That’s why it’s imperative that this breed gets training from an early age. Along with puppy training school, they should be socialized with different people, experiences, and animals as soon on as possible. This will help to teach them how to properly behave on an everyday basis.
Lakeland Terrier Exercise Needs
Although an energetic breed, the Lakeland Terrier does not need hours of exercise on a daily basis. This breed should get at least a 30-minute walk every day to stay happy and healthy. They also love to outdoors so try to find activities that allows this breed to explore their surroundings.
Lakeland Terrier Lifespan
The average lifespan of the Lakeland Terrier is between 12 to 16 years.
Lakeland Terrier Breed Popularity
Even though the Lakeland Terrier has been a recognized breed by the AKC since 1934, they have gained little popularity ever since. Today they are ranked as the 145th most popular dog out of 202 registered breeds.
Lakeland Terrier Feeding Requirements
The Lakeland Terrier should consume one cup of high-quality food a day, split into two separate meals. When choosing the right dog food for your pup, make sure it is filled with all-natural and nutritious ingredients. Try to stay clear from foods that contain byproducts, fillers, and preservatives.
Lakeland Terrier Grooming
If your Lakeland Terrier is competing, then he should have a very distinct cut that is unique to the Lakeland Terrier breed.
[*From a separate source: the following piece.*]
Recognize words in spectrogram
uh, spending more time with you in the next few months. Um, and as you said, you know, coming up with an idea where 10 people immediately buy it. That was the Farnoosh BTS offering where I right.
For normal household pets, make sure your dog’s coat gets stripped when necessary, which helps to rid any dead or loose hairs that may be stuck in the undercoat.
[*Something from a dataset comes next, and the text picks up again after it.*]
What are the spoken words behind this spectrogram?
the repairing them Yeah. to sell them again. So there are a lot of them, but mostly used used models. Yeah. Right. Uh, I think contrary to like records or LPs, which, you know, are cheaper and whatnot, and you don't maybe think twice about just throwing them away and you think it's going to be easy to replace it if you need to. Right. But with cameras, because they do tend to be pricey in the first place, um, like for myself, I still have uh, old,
Make sure to also brush your pup’s coat on a daily basis to keep it clean and healthy. Aside from this breeds regular coat grooming, the Lakeland Terrier should have their teeth brushed once a week and their nails trimmed when needed.
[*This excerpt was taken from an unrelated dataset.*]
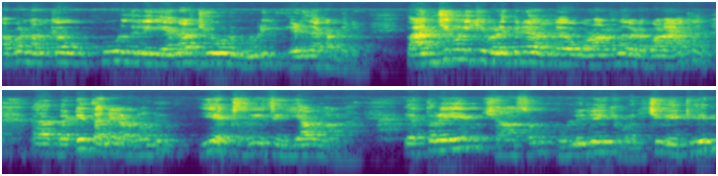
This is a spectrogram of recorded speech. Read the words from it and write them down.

Are Lakeland Terriers Good with Kids?
The energy level of the Lakeland Terrier pairs perfectly with children. However, it’s important to note that kids should be old enough to know how to properly interact with their pet. Once the child understands the basic guidelines for treating their furry friend, then they can have a safe and loving relationship with one another under the same roof.
Lakeland Terrier Health Problems
The Lakeland Terrier is generally a healthy breed, however, they are still prone to a few health conditions. These may include:
Legg-Calve-Perthes disease: This condition causes a disintegration of the hip joint. Symptoms include lameness, pain, and inflammation.
Lens luxation: This eye condition occurs when the lens capsule separates from the zonules, causing a complete dislocation of the lens.
Cataracts: Another eye condition that affects Lakeland Terriers is Cataracts. This occurs when the lens of the eye turns opaque and foggy, which restricts light from entering, causing a loss of vision. In severe cases, cataracts in dogs may lead to blindness and can only be fixed through corrective surgery.
National Breed Website: US Lakeland Terrier Club
Rescue: Lakeland Terrier Rescue